Here is the good news, for those of us still in the struggle: Jesus has overcome temptation, and gone ahead of us, healing, restoring, repairing, resurrecting. He continues to bear the weight of our sin, our shame, our struggle, and he does not leave us alone in our sorrow, but to all who truly turn to him, he offers a way forward: the way of repentance.
The way of repentance is one of hard labour. The building of Arks is not an insignificant undertaking. Can you imagine even just the food provisions that Noah needed to lay in, in order to feed all flesh? He must have had to restrict his own stores, even those set aside for his own sons, in order to provide for the rest. He had to dismantle his own house and rebuild it into something that had room for all flesh. And then, he had to find a way for all flesh to live in harmony for heaven knew how long, eschewing any kind of violence or vengeance within the household of floating domesticity. No easy measure, no short cuts to salvation there.
If we are to build an Ark for our times, in our own landscape, our own sea of sin, we will need together to repent of the sins of disaffection and desecration; to repent actively, explicitly, and unequivocally of our racism; to repent explicitly, actively, and unrequitedly of our violence, domesticated or wild; to repent actively, explicitly, and incrementally of our addiction to personal arsenals, the temptation to arm ourselves against our own beloved neighbours, and especially the arming of the vulnerable, the violent, the very young, the very angry, and the very sad against themselves and others.
The explicit rejection of racism means that we white people need to do our own work to understand and undo the scaffold of white supremacy.

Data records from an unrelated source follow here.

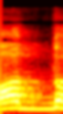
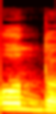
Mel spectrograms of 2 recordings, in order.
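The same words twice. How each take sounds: First: First অদ্য with an open vowel: "ɔd-do"; rejected pronunciation. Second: অদ্য with a closed first vowel: "od-do"; corrected pronunciation. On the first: Teacher showing the reading to avoid, open first vowel. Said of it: "অদ্য হবে না". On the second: Teacher giving the right reading, o-like first vowel. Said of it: "এটা হবে অদ্য". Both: Shown as a demonstration.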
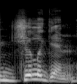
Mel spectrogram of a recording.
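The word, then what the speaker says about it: dealgan: favorite type of spindle it's called a gilligan it's not spelled that way it's spelled d-e-a-l-g-a-n it's a scottish style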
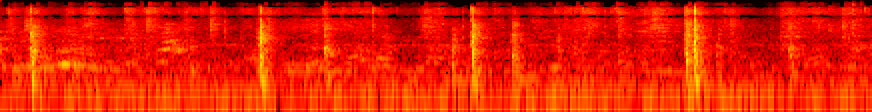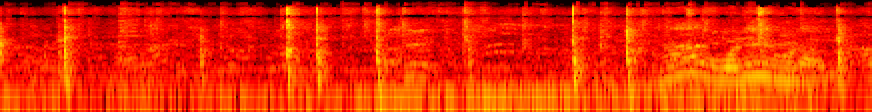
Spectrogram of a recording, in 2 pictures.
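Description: A knife chopping a korali fish at a Kasimedu fish market, with sharp, repeated thuds at an irregular pace under continuous talking and busy background noise.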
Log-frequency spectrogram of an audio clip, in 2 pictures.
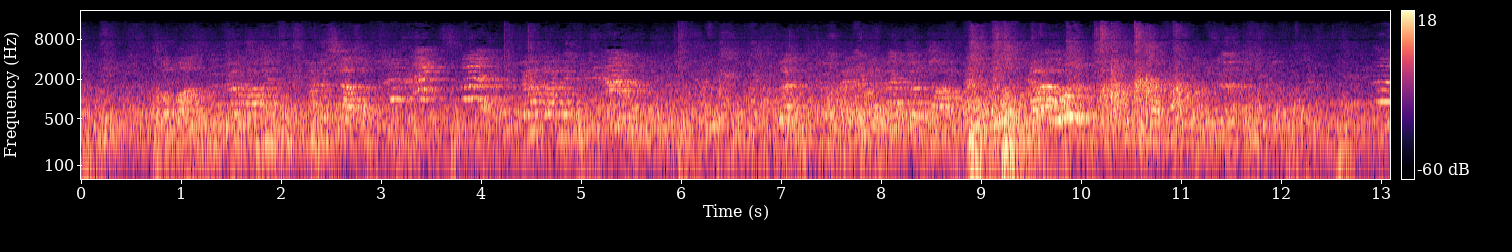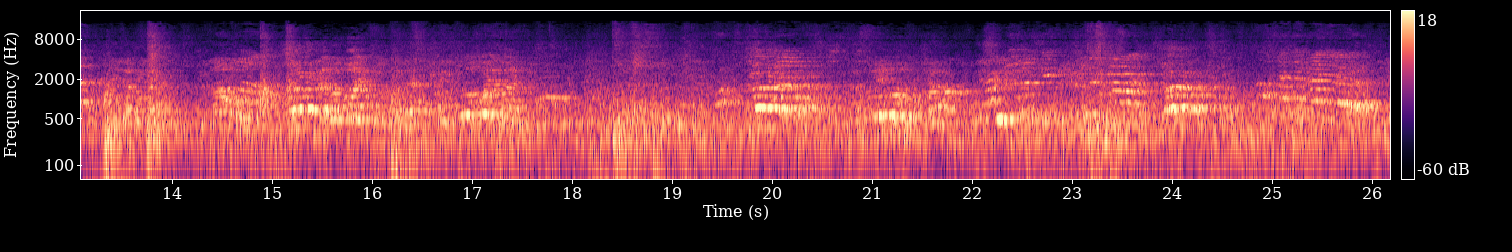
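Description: Spectators shout and call out in an echoing hall.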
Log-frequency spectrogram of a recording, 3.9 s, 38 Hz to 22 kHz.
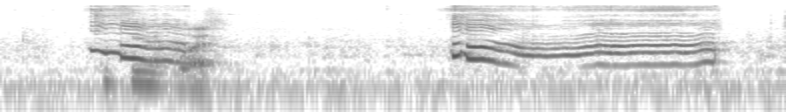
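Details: Sophia, a Chihuahua, whining in a kitchen at 2am as she stares at something; a short falling whimper followed by a longer, steady, nasal whine lasting over a second, over a low constant hum.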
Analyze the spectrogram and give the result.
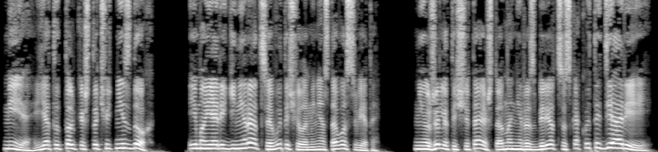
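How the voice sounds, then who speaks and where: A man's voice: high voice, animated, fairly quick, no echo, studio quality, pitched above the performer's own voice. A man voicing a cocky, sarcastic slum boy who jokes his way out of trouble. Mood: cheeky. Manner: wry, cheeky, sarcastic.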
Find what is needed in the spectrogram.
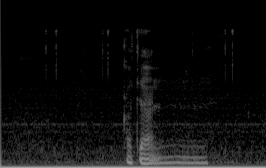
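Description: A few light clicks of a computer mouse as windows are switched on a desktop PC, then a man's drawn-out, steady hesitation sound ("ehh") lasting about a second.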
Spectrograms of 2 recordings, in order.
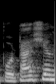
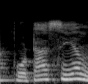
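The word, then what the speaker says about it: potassium: आप कहेंगे पोटाशियम, पोटाशियम नहीं है यार, पोटासियम है।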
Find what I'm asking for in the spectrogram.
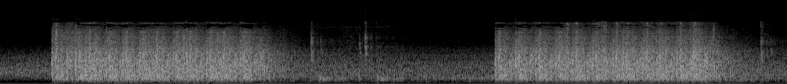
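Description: Long bursts of rapid gunfire, loud and close, with a brief lull between two sustained volleys; reported as pistol shots.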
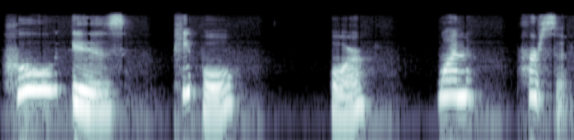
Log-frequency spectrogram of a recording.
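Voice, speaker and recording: An American woman in her fifties teaching beginner English, speaking deliberately in short, simple, repeated phrases with pauses, recorded at home on a laptop microphone. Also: a little high, huge pitch swings, a little mellow. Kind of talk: beginner language lesson, addressed to learners. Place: small furnished living room at home.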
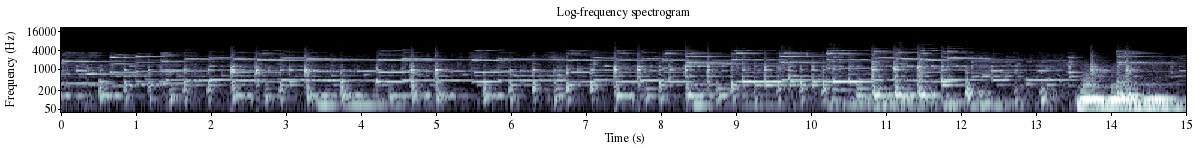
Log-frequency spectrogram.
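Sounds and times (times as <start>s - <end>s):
metallophones ringing: 0.0s - 12.8s, 13.4s - 15.0s
drum strokes: 13.5s - 15.0s.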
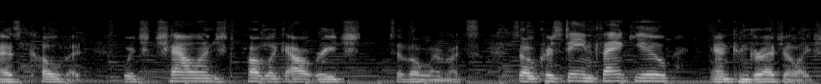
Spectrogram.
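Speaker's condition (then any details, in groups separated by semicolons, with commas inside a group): No condition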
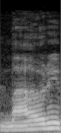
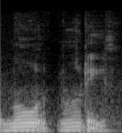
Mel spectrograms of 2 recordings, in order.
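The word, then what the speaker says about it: Māori: Everyone else would call it Maui, but in New Zealand they pronounce it the proper way. Moi exactly flawless.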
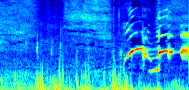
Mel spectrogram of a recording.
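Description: Faint outdoor noise with a few soft knocks, then, about a second and a half in, a young child's short high-pitched shriek.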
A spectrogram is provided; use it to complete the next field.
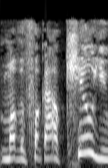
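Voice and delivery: mock furious anger. Acting out the kind of anger she does not have: imitating someone furious.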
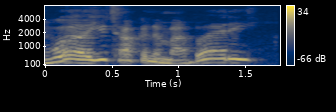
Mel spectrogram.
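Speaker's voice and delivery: very high, up-and-down, rough, creaky swooping voice. Retelling how Miss Linda reacted to a call: voicing Miss Linda. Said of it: "she was like".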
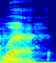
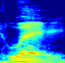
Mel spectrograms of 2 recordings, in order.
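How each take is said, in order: First: The vowel is a short, plain 'eh' sound. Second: The vowel is a gliding 'ay' sound. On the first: The speaker calls it right. "le, L E H" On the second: The speaker calls it wrong. "you're saying lay like L A Y"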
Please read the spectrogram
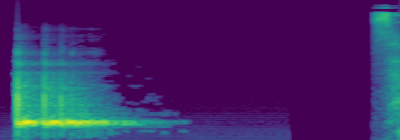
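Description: A single sharp strike with a short pitched ring that dies away in under a second: a percussion cue at the break between chapters.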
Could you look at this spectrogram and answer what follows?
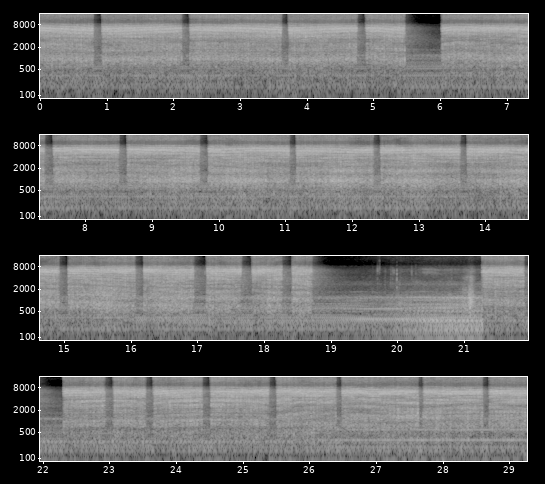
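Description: Compressed-air schutz gun with a screw-on bottle spraying textured bed-liner coating: a loud, steady air hiss broken by short gaps about once a second. The spraying stops for about two seconds some two-thirds of the way in.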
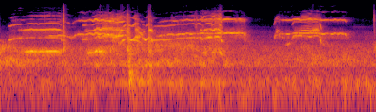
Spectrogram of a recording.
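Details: Hungry peregrine falcon chicks calling while fed by the male parent, Melbourne, Australia: bursts of squealing, harmonic wails separated by short pauses, with occasional clicks, fading quieter in the last seconds.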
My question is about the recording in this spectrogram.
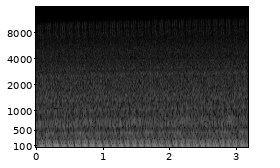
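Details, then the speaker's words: Engine idling lumpy with a deep uneven thump about three times a second: misfire on cylinder 1, codes for cylinder 1 misfire and injector 1 circuit (P0201), cause traced to the injector. "I test it to verify the customer complaint. You can hear the engine is misfiring."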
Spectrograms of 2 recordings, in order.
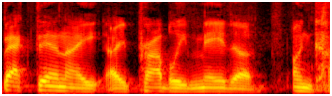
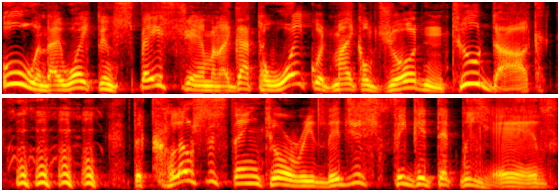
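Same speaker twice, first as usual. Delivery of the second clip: high-pitched, swooping cartoon rabbit voice; 8 semitones higher than usual. Showing the cartoon rabbit voice finally settled on: Bugs Bunny voice. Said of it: "Oh, Bugs".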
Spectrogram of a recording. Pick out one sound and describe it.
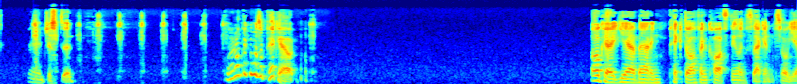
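A young woman speaks casually and close to a microphone.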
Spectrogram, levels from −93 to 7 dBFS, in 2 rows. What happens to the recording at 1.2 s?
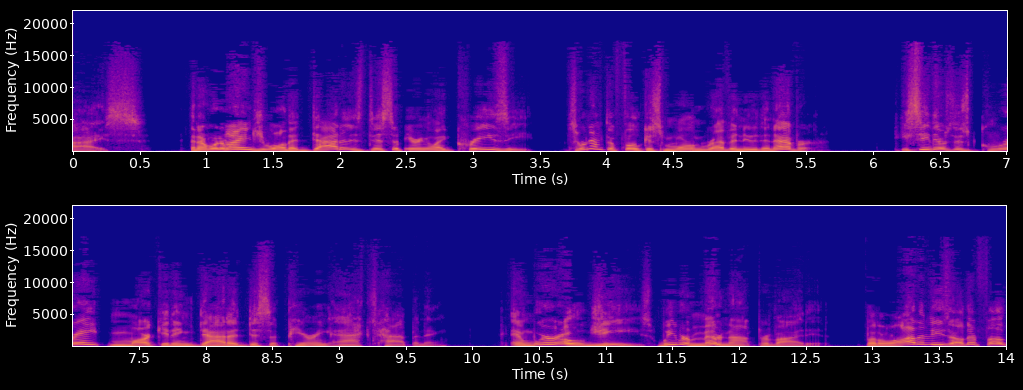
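Right around there, from 1.14 to 1.18 s, there's a compressed frames skip: about four frames of roughly 46 ms each never get decoded, so the sound leaps forward around a fifth of a second.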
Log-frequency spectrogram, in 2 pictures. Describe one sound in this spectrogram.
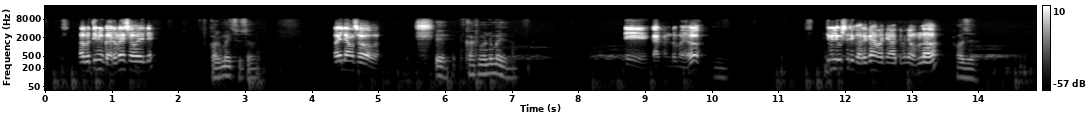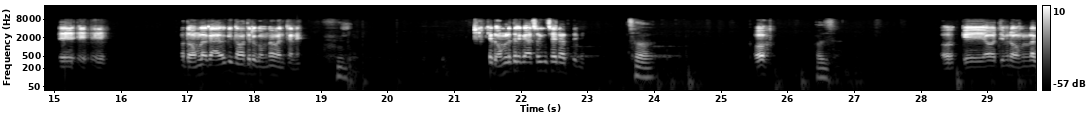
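A man speaks calmly and explains at a steady pace, close to a microphone.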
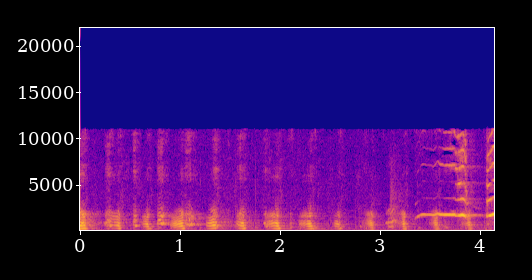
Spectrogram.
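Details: Labrador Retriever puppies indoors, a rapid jumble of short high whimpers and squeaks overlapping at about three per second, ending in a thin sustained whistle-like whine, with a low steady hum beneath.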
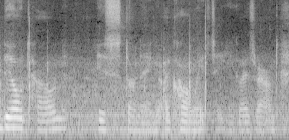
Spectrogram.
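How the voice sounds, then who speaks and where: Over noticeable background noise and audible room echo, a woman speaks with a fairly low pitch and fairly even intonation. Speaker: travel vlogger. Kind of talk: travel vlog. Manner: quiet.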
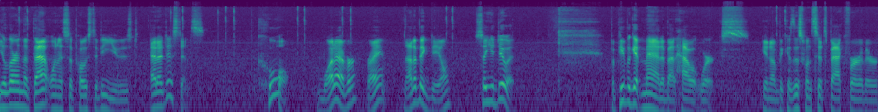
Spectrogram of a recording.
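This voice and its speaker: With an American accent, a man speaks at a moderate pace in a fairly high, bright, sharp voice with vocal fry, very wide pitch swings, and long, frequent pauses. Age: 30s. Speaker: gaming streamer. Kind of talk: casual gameplay commentary.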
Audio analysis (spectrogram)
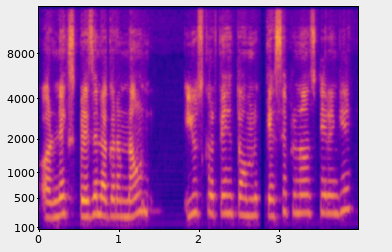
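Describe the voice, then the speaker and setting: A woman with a Pakistani accent giving a bilingual English lecture, explaining in Urdu-Hindi and reading English lines slowly and deliberately. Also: high-pitched, fairly even intonation, darkish tone, no echo, low-quality recording. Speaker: English teacher.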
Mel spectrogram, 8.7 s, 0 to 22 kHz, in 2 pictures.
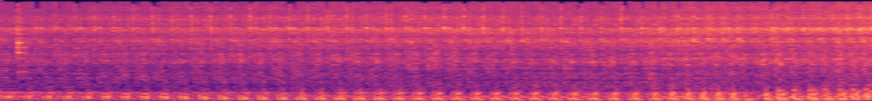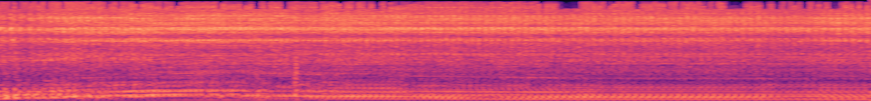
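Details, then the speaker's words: Suzuki GS500 with slip-on exhaust, warm after six to eight minutes running: lumpy uneven idle, then a rev that rises and settles; runs happily only on choke, owner suspects lean and plans a bigger jet and needle adjustment. "will bothers me is when I put the choke on the bikes happy now a good running bike will be unhappy when it's will with the choke on"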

Our recoiling from domestic violence might mean having the courage to walk with a friend in need of help and advice. The active repentance of our society’s gun violence may involve putting our prayers into action, repeating our demands for change and for safety not only to God, but to our legislators. We may differ wildly on what must change, but we might at least agree that a teen-aged orphan with a track record for trouble should not be buying a high-powered rifle. Perhaps we can start there.
Just before the passage that we read this morning, setting the bow in the sky as a sign of the covenant of mercy between God and all flesh, God tells Noah that since humanity was made in God’s image, God will require a reckoning for our lifeblood. God considers violence against any one of us violence against God’s own self. When we bruise one another, we bruise God. In return, God will protect us as closely and as fiercely as God would protect God’s own heart.
If we are to take Lent seriously, as a season of repentance, we must be active, explicit, constructive, and courageous as we take up tools to build an Ark; as we take our responsibilities seriously, in obedience to God, to stand in covenanted relationship with God and all flesh, all whom God has sent us to share in God’s mercy. God knows how hard we find it to stay afloat. But God has promised, to Noah, through Abraham, Moses, and the prophets, in the new covenant consecrated by Christ in his own flesh and blood, that God will not let us down, not let us drown.
Let us pray:
O Christ, who has led the way through death so that we might find life; who has rescued even the disobedient from their prison of sin; who has redeemed unrighteous by your righteousness: give us hearts of true repentance, that we might find ourselves restored by your grace to right relationship with God and with one another, loving God with our whole selves, and all flesh as though it were our neighbour, through the mercy of God’s covenant. Amen
Featured image: Lightning. Public domain, via wikicommons